I believe what causes many people to shy away from religion is the guilt associated with sin. (And the first thing most people think of when they hear the word sin is sex). However, the original meaning of the Greek word "sin" (translated from the Hebrew "het") was "to err", or "to miss the mark". In its original usage, it referred to behaviors that that needed to be abandoned in order to attain a Christian lifestyle. The idea of eternal damnation came along later. But can you imagine an archer being damned eternally because he shot at the target and missed the bullseye? I don't believe that a God who is Love could treat his children that way.
In his lecture "Why Healing Spiritually is Crucial", Christian Science lecturer Ron Ballard points out that God's love for us is unconditional, and unconditional means we don't have to deserve it for the giver to give it. This is in keeping with Jesus saying, "Fear not, little flock; for it is your Father's good pleasure to give you the kingdom." (Luke 12:32)
What's confusing to people is that the Bible, and for that matter Mary Baker Eddy in her writings, talks about sin being punished. But if God loves us then what is the source of the punishment?
For an answer we turn to Jesus parable of the prodigal son, found in the book of Luke, chapter 15. The prodigal, the younger of two sons, went to his father and said in essence that he didn't want to wait until is father was dead; he wanted his inheritance now. The loving father gave it to him and the prodigal took off for another country, where he promptly wasted his inheritance on "riotous living". When he was broke and going hungry, he figured out that if he'd stayed home with his father he'd he wouldn't be hungry and homeless. So he went home with the idea that he'd ask his father to hire him as a servant, and at least he wouldn't go hungry. But, as you probably know, his father took him back and forgave him. Through this parable Jesus illustraited God's love for us.
It wasn't the father that made the prodigal go hungry. It was his own foolish, selfish behavior. But he went hungry until he returned to the father.
In Science and Health with Key to the Scriptures, Mary Baker Eddy wrote repeatedly about the "belief in sin". On page 497 she gives as one of the tenants of Christian Science, "We acknowledge God's forgiveness of sin in the destruction of sin and the spiritual understanding that casts out evil as unreal. But the belief in sin is punished so long as the belief lasts."

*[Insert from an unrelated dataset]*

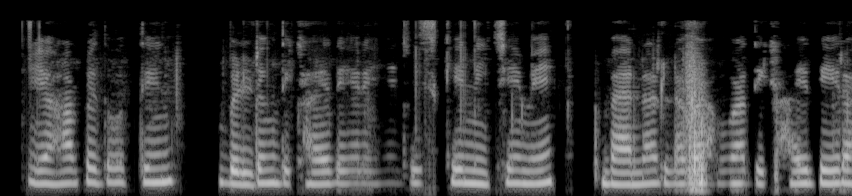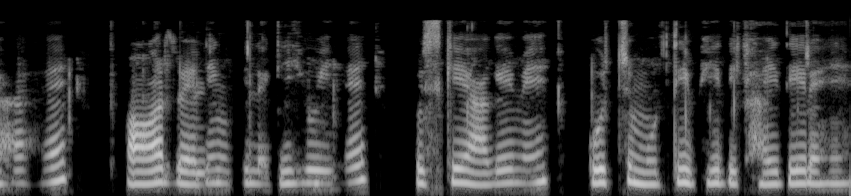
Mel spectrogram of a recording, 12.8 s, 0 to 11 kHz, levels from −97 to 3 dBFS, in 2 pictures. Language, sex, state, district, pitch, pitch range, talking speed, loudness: Hindi, female, Chhattisgarh, Balrampur, 220 Hz, 215-230 Hz, 165 wpm, -27 LUFS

In an online discussion (where I use a screen alias), someone asked what the source of the punishment was if it wasn't God. I responded by saying, "The belief in playing in a cactus patch is punished so long as one plays in the cactus patch... but God never made the cactus patch, so he's not responsible for the thorns.